Drug, booze use up among students -- school district may step in
SEATTLE -- Seattle Public Schools will soon release a survey showing the health of the student population. It’s anonymous, and looks at wide-ranging issues like nutrition, violence, depression and substance abuse.
The survey will be officially released on May 21.
But there is already concern around the Ballard area. The study finds that students at Ballard High School and Whitman Middle school are using a lot more drugs and alcohol on average than kids at other schools around the state.
“I’m not really surprised, because I know we’re kind of considered the party kids,” said Boone, a sophomore at Ballard High. “I know that’s a popular belief among other schools.”
And that’s a big concern for parents. Sylvia Schweinberger said many are already talking with their kids.
“I just don’t want them to feel like they have to go along with a group,” said Schweinberger. “I want them to feel strong enough to do what they think is right and be safe.”
It doesn’t help that there is apparent temptation right around the corner.
A recent swat raid on a home near Ballard High found drugs and guns. Police said Alejandro Castillo, 50, was selling marijuana and pot brownies out of his home to students after school, some as young as 12.
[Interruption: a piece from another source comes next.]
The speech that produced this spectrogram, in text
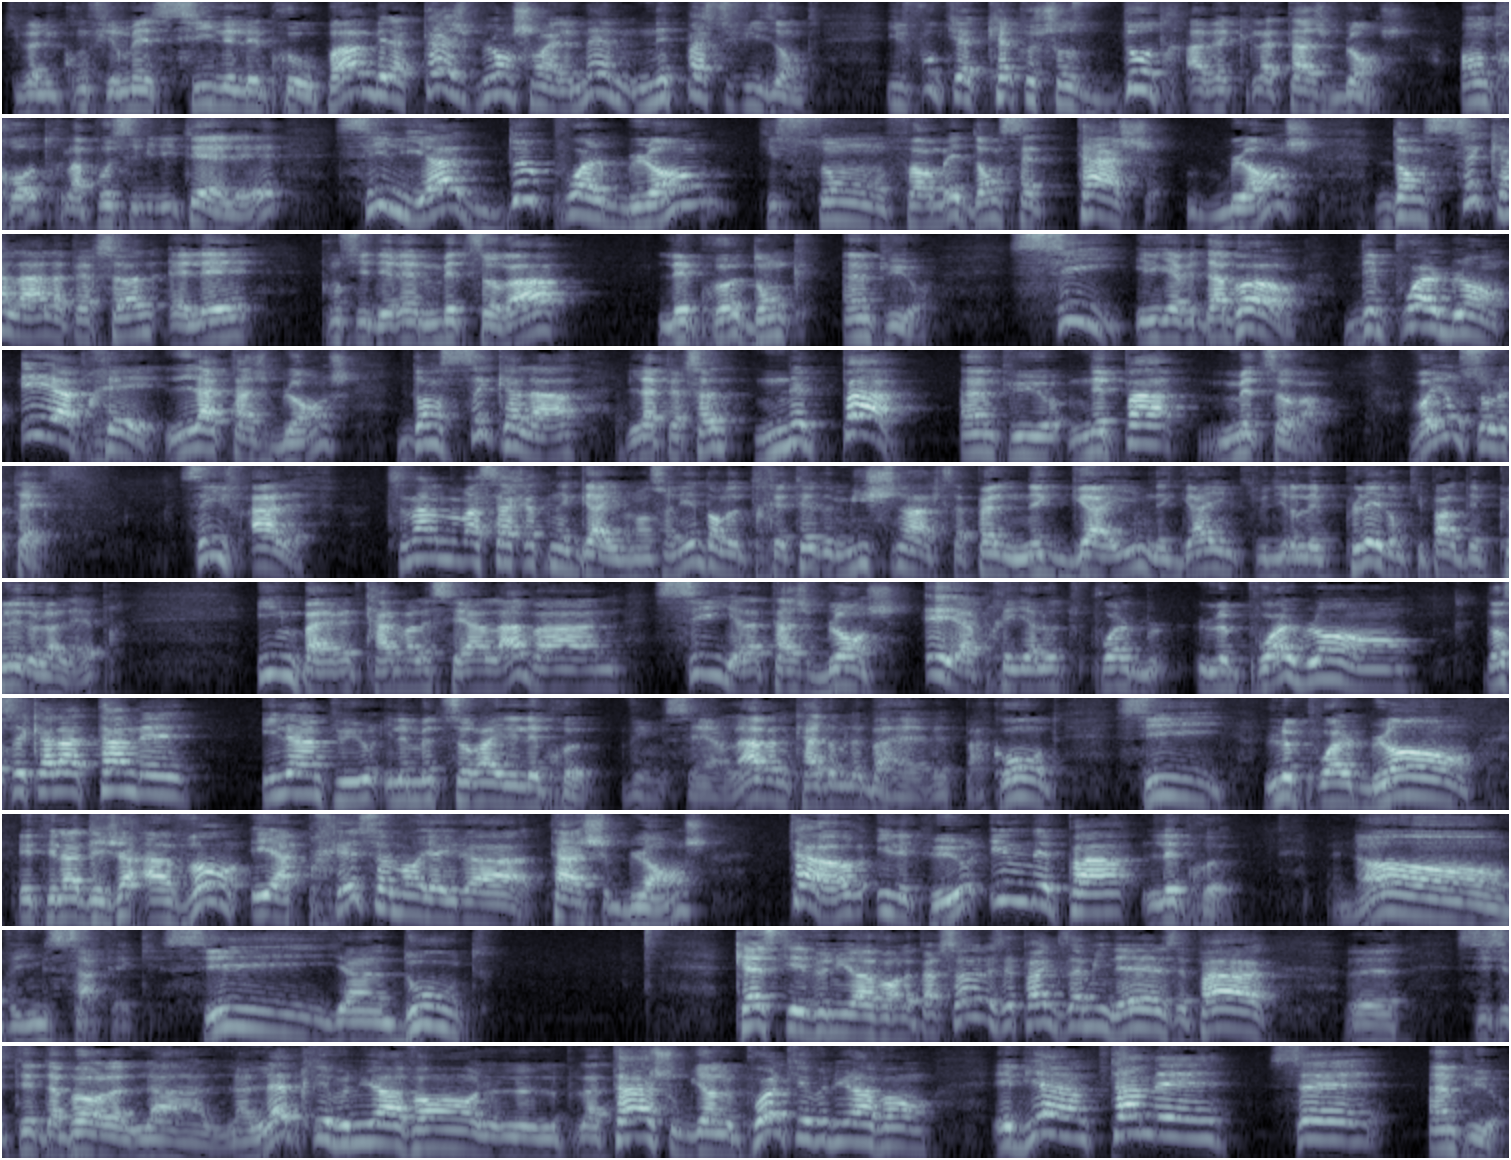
qui va lui confirmer s'il est lépreux ou pas, mais la tache blanche en elle-même n'est pas suffisante. Il faut qu'il y ait quelque chose d'autre avec la tache blanche. Entre autres, la possibilité elle est s'il y a deux poils blancs qui sont formés dans cette tache blanche, dans ces cas-là, la personne, elle est considérée Metzora, lépreux, donc impure. Si il y avait d'abord des poils blancs et après la tache blanche, dans ces cas-là, la personne n'est pas impure, n'est pas Metzora. Voyons sur le texte. Seif Aleph. Enseigné dans le traité de Mishnah qui s'appelle Negaim, Negaim qui veut dire les plaies, donc il parle des plaies de la lèpre. S'il y a la tache blanche et après il y a le poil, le poil blanc, dans ce cas-là, Tamé, il est impur, il est Metzora, il est lépreux. Par contre, si le poil blanc était là déjà avant et après seulement il y a eu la tache blanche, Taor, il est pur, il n'est pas lépreux. Non, Vim Safek, s'il y a un doute, qu'est-ce qui est venu avant? La personne ne s'est pas examinée, elle ne s'est pas. Euh, si c'était d'abord la, la, lèpre qui est venue avant, la tache ou bien le poil qui est venu avant, eh bien, tamé, c'est impur.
Castillo is facing felony drug dealing charges, but he may never be prosecuted. What is legally considered marijuana became muddled with the law that made pot legal in Washington.
Lawmakers recently passed emergency legislation to rectify that, but those changes could come too late to charge a man accused of selling to kids as young as 12.
There is expected to be a lot of talk among parents and kids in Ballard once the survey is released, and the school district will likely take action.
Spokesperson Lisa Sharpe said that when health surveys in the past found that students in certain areas of the city were using drugs and alcohol more often, the district has stepped in with counseling and organized parents, and that move has subsequently brought the numbers down.
That’s a strategy that will probably be used in Ballard as well.